Quinn, Susan. Eleanor and Hick: The Love Affair That Shaped a First Lady. Penguin, 2016. HC. $30. ISBN 978-1594205408.
As a long-time Eleanor Roosevelt aficionada, I eagerly awaited this book, though my enthusiasm for all things “ER”-related has always been tempered with skepticism concerning her relationship with journalist Lorena Hickok. Where, I’m always asking rhetorically, is the smoking gun that proves they had more than just a loving friendship? In this excellent book, veteran biographer Quinn offers readers no such firearm, but puts the women’s undeniable union into a new context, one with which I, and perhaps others, can live comfortably.
Lorena Hickok was an accomplished Associated Press reporter when she began covering ER during FDR’s 1932 presidential campaign. The women’s personal bond quickly deepened, as reflected in the copious letters they exchanged, even though, according to Quinn, the intensity of their relationship would be on the downhill slide by 1934. However, they continued corresponding for decades to come.
Since she could no longer maintain “critical distance” regarding ER’s activities, Hickok left her position with the AP and moved into the White House, finding other non-journalistic work along the way. But even that drastic step did not guarantee more access to the woman she called “Lady”. The two of them spent as much time alone together as feasible, but as ER’s duties as First Lady and personal commitments to her various “causes” exploded in quantity, private getaways became less and less workable.
Perhaps inevitably, ER’s seeming 24/7 “busy-ness” (including her syndicated newspaper column “My Day”) eventually led to the diminution of their daily relationship. In time, each of them found other companionship: Hick had several female romantic partners, while ER formed possessively emotional attachments to younger men in her circle, such as Joseph Lash and David Gurewitsch.
Eleanor and Hick’s emotional bond was undeniable, but was it also intimate?
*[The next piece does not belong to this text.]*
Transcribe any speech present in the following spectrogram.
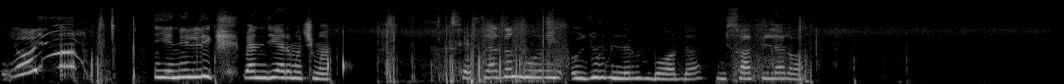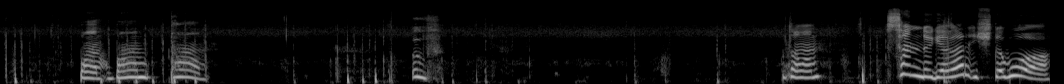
Hayır. Yenildik. Ben diğer maçıma. Seslerden dolayı özür dilerim bu arada. Misafirler var. Bam bam bam. Üf. Tamam. Sen de geber işte bu.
Quinn cannot answer this definitively, but surmises that, due to ER’s “visceral dislike of physical contact,” their sexual activity could well have been limited. Other scholars may believe the women’s letters indicate otherwise, but I find Quinn’s theory credible. This scenario makes more sense to me than does the image of a no-holds-barred coupling, especially given the demanding and very public circumstances in which these women lived and functioned.
After FDR’s death in 1945, ER and Hick drifted even further apart, as Eleanor finally felt “free” enough to pursue political interests, becoming “First Lady of the World” to one and all. Hick faced declining health and the need for paid employment, eventually finding late-life success writing books for young people. Prior to Eleanor’s death in 1962, ER’s and Hick’s moments together were fleeting, but still meaningful. Lorena Hickok died in 1968 from complications of diabetes.
Eleanor and Hick is a wonderfully written, insightful portrait of two exceptional women, caught up in a powerful relationship that clearly altered both their lives. It is highly recommended for all history and biography collections.
Dallas (TX) Public Library